“When large numbers of people attend an event to honor an individual, newspapers often report that “friends and family gathered”. A reporter writing about our gatherings Saturday, Sunday and today would write “Family gathered to celebrate the life of Madeline Williams”. Madeline didn’t have a big family in the biological sense…she never bore any children of her own, she had just one sister, and that sister had only two children. Holidays must have been pretty quiet at Madeline’s.
In reality, Madeline’s house was usually the busiest place in town on a holiday. It wasn’t because she cooked a sit down meal for thirty. Instead, groups of people would arrive a few at a time, squeezing into that tiny kitchen (and tiny dining room), overflowing into the downstairs room or out on to the porch if the weather was nice.
Who were all these people? It was Madeline’s family. Her husband John and her mother of course, and some “real” family like Rae and Dick, maybe her niece or nephew and years later their children. A few of Madeline’s cousins might be there as well. But there were others… friends from the old Tuckahoe neighborhood would come by. Some who knew Madeline through Assumption Church. Still others from that little hardware store she worked at for a few years. Before you knew it the house was overflowing with Madeline’s family.
In a small community like Tuckahoe, it all kind of runs together. The principal knows you by name and recommends you for a job at the hardware store down the street. You don’t to travel far to meet your spouse…maybe just to the diner next to the hardware store. The hardware store employs other people in town, and they become your family as well. This family and community connection spanned generations…Madeline joked about working for three generations of Fix bosses. Don’t let anyone kid you, Madeline was always the real boss.

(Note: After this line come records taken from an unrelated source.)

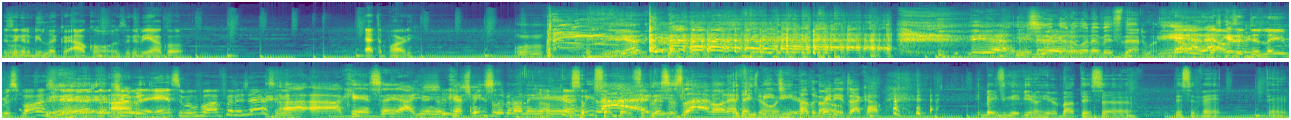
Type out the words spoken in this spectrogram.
Is it gonna be liquor, alcohol? Is it gonna be alcohol at the party? Yeah. You're so- not gonna want to miss that one. Yeah, that was, that's that was a be- delayed response, man. I I thought you would mean- answer before I finished asking. Uh, I can't say. Uh, you ain't gonna catch me slipping on the air. Okay. We So- so live. this is live on if you don't hear FXBGPublicRadio.com. Basically, if you don't hear about this uh this event, then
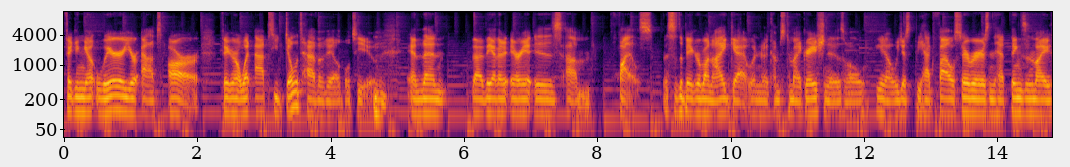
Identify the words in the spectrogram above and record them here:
figuring out where your apps are, figuring out what apps you don't have available to you. Mm-hmm. And then uh, the other area is um, files. This is the bigger one I get when it comes to migration is well, you know, we just we had file servers and had things in my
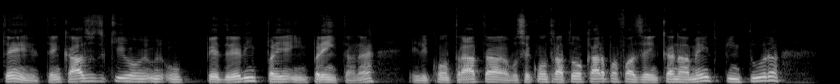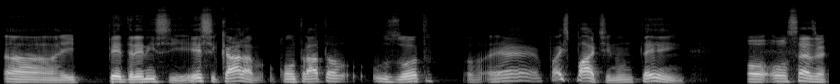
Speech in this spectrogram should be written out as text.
tem, tem casos que o, o pedreiro empre, empreita, né? Ele contrata, você contratou o cara para fazer encanamento, pintura uh, e pedreiro em si. Esse cara contrata os outros, é, faz parte, não tem. Ô, ô César,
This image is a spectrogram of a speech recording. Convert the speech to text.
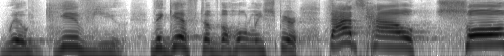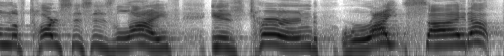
will give you the gift of the Holy Spirit. That's how Saul of Tarsus's life is turned right side up.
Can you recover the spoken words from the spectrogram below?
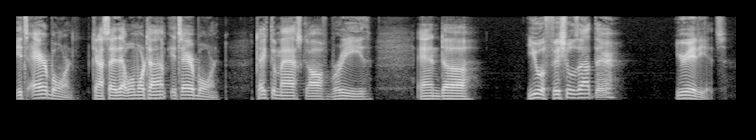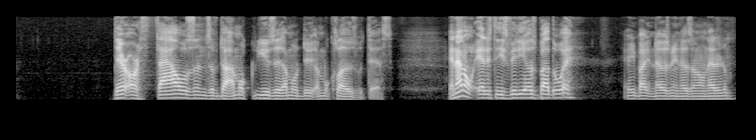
it's airborne. Can I say that one more time? It's airborne. Take the mask off, breathe, and uh, you officials out there, you're idiots. There are thousands of. I'm gonna use it. I'm gonna do. I'm gonna close with this. And I don't edit these videos, by the way. Anybody knows me knows I don't edit them.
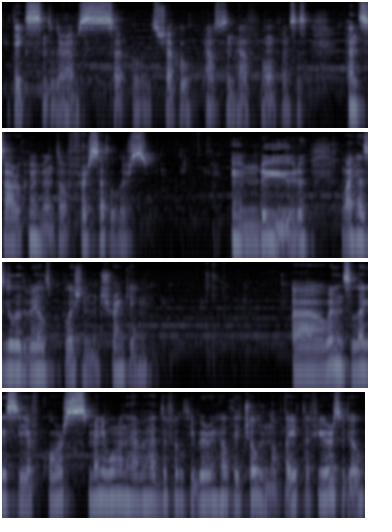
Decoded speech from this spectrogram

In a small community, the lines between family and friends blur together. The people you work with, the people you worship with, the people in your neighborhood…Madeline considered them all family. Their children and grandchildren became Madeline’s children and grandchildren as well. On the holidays when the crowds converged on Madeline’s the kids would gawk at the clamshell fountain in her living room, before heading downstairs to see the other cool stuff like the deer’s head, the lava lamp or the leopard skin chair. And Madeline always gave you the cool gadgety stuff, the stuff you saw in mail order catalogs but your parents would never order for you.
After a while, the crowd would disperse, each small group heading off to join their “official” family for a holiday dinner. If you listened carefully, in dozens of households all over town you could hear people saying “We went to Madeline’s for a while”, “We stopped at Madeline’s on the way over”, “Sorry we were late, but we were at Madeline’s”. Even after she sold her house and moved into the apartment, Madeline’s was still a regular stop when for many on Sundays or holidays.
Madeline’s…sounds like a good name for a restaurant or a bar. Cheers might have been famous on television, but in Eastchester and Tuckahoe Madeline’s was the place where you wanted to go, where everybody knew your name, and Madeline was always glad you came.”